Gimme My Crown Back
Lady Sovereign reigns supreme; The Strokes’ Albert Hammond, Jr. rules; and the view’s nice from The New Mexican Revolution’s throne
Unfortunately, the aural shock of Run The Road was only felt in hipster circles. And, as a genre, grime is all but dead. Interestingly, the sole alum of the compilation to impact the hip-hop/dance/pop singles world is a diminutive teenage girl named Lady Sovereign.
Public Warning is Lady Sovereign’s first proper full-length, and the big surprise is that the album is not overly dumbed down for popular consumption. Sure, the music is a bit more melodic and accessible, but S.O.V.’s wit and intelligence have not been shunted.
So, the burning question is will Lady Sovereign’s arresting meld of electro beats, dancehall toasting, and, yes, dance/pop work as a stateside singles commodity? Early indicators evince that, yes, S.O.V. might have the ability to follow up on M.I.A.’s sadly misdirected U.S. conquest. Maybe the release of Public Warning is one of those rare instances where timing and real talent are synchronous.
Smart, sassy, and funny, Lady Sovereign straddles the vocal DMZ between straightforward rap, the sung/spoken chant of dancehall ragga, and the straightforward melodies of dance pop. The resulting is a sound that just might translate into big success, provided S.O.V.’s management can arrange for the proper exposure that would be provided by a cell phone commercial. Let’s hope the suits play their cards right with Lady Sovereign.
Albert Hammond, Jr.
The Ron Wood or Sterling Morrison of the band, second fiddler Albert Hammond, Jr., has faded into a subordinate role in The Strokes. And, judging by Hammond’s solo debut, Yours to Keep , The Strokes have made a foolish management decision by appointing Hammond an outfield position.
Kicking off with “Cartoon Music for Superheroes,” Yours to Keep reminds listeners why they loved The Strokes way back in 2001, when faux garage rock and “The” bands were the entrée de jour for hipsters worldwide. Chock full of the bare guitar patterns and sing-along melodies that made The Strokes such a sheer pleasure back in the day, Yours to Keep flies by quickly, a caffeinated confection that is unencumbered by high artistic aspirations.
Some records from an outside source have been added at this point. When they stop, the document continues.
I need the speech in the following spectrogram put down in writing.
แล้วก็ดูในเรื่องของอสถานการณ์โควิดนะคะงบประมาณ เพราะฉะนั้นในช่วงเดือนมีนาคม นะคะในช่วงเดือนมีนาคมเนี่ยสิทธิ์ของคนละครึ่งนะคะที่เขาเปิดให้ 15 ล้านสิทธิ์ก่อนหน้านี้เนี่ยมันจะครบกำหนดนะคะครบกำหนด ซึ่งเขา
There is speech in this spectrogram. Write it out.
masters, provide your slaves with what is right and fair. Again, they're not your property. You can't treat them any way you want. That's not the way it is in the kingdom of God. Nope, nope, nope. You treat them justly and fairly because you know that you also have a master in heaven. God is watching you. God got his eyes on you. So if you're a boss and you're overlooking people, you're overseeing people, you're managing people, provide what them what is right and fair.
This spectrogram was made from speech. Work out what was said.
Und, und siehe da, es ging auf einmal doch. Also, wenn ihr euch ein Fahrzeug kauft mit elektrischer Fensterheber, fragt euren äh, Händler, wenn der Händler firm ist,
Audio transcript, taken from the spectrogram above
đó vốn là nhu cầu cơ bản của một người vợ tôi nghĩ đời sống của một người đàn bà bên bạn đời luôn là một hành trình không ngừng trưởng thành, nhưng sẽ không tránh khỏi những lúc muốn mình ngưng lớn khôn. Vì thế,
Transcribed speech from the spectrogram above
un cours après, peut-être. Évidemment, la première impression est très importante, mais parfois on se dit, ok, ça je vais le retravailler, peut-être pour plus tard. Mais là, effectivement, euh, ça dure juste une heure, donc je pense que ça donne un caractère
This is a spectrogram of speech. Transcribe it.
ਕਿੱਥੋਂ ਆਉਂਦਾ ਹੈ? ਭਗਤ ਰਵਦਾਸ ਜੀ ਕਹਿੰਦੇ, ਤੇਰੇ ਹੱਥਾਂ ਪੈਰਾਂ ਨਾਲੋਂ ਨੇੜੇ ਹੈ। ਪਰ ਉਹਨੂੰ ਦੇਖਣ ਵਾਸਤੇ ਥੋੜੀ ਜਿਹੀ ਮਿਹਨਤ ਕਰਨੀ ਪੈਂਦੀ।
The album is a collection of songs that The Strokes rejected for some unexplainable reason. Albert, Jr. and co. play admirably, and Mr. Hammond’s sings ably, unfortunately lacking the sexy swagger that is Julian Casablancas’ forte. Truthfully, the only drawback to the album is imagining how these arrangements would’ve sounded if they had been fleshed out by the home team, as intended. For now, Yours to Keep will have to serve as a reminder of the charms of a group that has lost its focus. Alas and alack.
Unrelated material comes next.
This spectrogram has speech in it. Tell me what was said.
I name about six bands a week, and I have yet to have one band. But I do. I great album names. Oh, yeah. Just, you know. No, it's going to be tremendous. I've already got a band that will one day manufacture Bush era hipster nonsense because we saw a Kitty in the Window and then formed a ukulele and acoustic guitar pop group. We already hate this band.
The New Mexican Revolution
One of these days I’m gonna lay my body down , singer Wes Shirley sings on “Lay My Body Down.” Give up this collection of knowns. The journey through these five songs begins with disillusionment: It’s the easiest thing in the world to make promises in good weather , Shirley sings on “If the Creek Don’t Rise.” Then we end at a point of serenity. But it’s not a happy ending. It’s a moment of peace, of acceptance in spite of it all.
And I hope for something more , comes the final track. When I find myself in the sun it feels so good. There’s sparse guitarwork and the occasional chime from a sitar, all of it resonating behind a few metronomic puffs of a flute.